Now you might ask, why didn’t we win it the third time? I probably didn’t do as good a job of coming up with those words, or someone else did a better job of coming up with their words and talent than I did. It’s interesting, what the human mind can do.
How do you help the kids get over that kind of defeat? When they’re so close, it must be devastating.
Mike Krzyzewski: Each group and each youngster is different. As a leader or coach, you get to know what they need.
In 1989, I remember, we lost in Seattle to Seton Hall. After the ball game, we came back to my suite where we meet. It was the last time our group of people were going to be together. That’s the last game. But there were other kids who were coming back. I said, “Instead of going home, we’re going to stay through the National Championship game, because we’re eventually going to win a National Championship.” Sometimes in a defeat, you can set the stage for future victory. I wanted them to feel good about what they had accomplished. Not to like losing, but to like the success that they had. And then to go on, maybe, to put them in a position where they might be able to. I try to do that, and now I’m teaching it in game situations. In November, I might do a thing where it’s an end-of-game situation: “Well, this is what we’re going to do, fellas, in the Final Four.” Little things like that throughout the year create a championship mindset.

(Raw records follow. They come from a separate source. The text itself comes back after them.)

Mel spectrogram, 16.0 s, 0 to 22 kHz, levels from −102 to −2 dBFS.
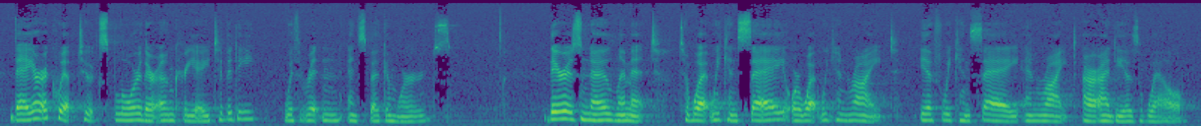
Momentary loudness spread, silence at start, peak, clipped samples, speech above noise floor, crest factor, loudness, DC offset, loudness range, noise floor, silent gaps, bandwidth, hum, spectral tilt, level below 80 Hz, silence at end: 12 LU; 0.15 s; -12 dBFS; under 0.1%; 25 dB; 18 dB; -30 LUFS; under 0.1%; 7 LU; -54 dBFS; none; 19.5 kHz; none; -4.5 dB/octave; -68 dBFS; 0.05 s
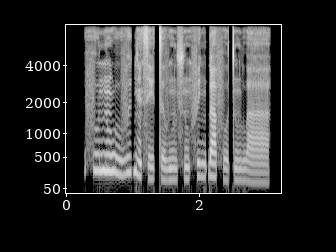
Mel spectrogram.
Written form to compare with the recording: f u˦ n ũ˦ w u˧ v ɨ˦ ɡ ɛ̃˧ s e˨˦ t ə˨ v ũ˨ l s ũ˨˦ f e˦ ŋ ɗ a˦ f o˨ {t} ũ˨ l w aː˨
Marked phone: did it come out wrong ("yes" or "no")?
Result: no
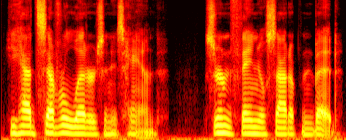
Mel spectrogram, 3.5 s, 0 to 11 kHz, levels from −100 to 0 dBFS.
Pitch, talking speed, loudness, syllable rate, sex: 155 Hz, 225 wpm, -18 LUFS, 6.3 syllables/s, female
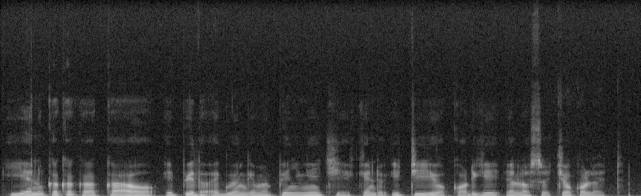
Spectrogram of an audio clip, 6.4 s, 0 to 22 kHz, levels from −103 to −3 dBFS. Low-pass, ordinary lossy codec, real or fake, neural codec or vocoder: none; none; real; none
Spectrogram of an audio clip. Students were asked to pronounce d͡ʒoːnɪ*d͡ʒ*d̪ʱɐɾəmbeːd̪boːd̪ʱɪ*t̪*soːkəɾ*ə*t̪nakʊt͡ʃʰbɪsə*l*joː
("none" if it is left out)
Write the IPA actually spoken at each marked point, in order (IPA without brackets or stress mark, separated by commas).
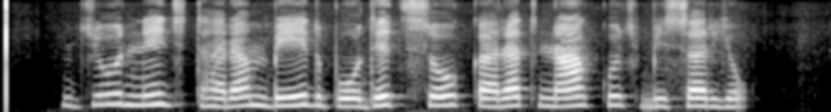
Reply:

I have a rule on my team: when we talk to one another, we look each other right in the eye, because I think it’s tough to lie to somebody. You give respect to somebody. “It’s you that I’m talking to right now.” As a result, I know that there are going to be times on that bench where there’s two seconds to go, or where a kid’s having a bad game, and I’ve got to say, “Look, you’re playing horribly, but you’re not horrible. So get your head going,” or whatever words I might use. “I believe in you.” I might not even say it that way. It might be two seconds, and we have to connect. If we haven’t done the work beforehand, you can’t wait ’til those two seconds to do it. I speak to a lot of groups, and with business groups, a lot of them ask about crisis management. “What do you do with crisis management?” Well, the main thing that you do with crisis management is trust one another. Well how do you get that? Wow, it takes a while. But being honest with one another is the very first and most important step. That’s where teamwork comes in. If you have talent with teamwork, you’ve got a chance to be a championship-level team.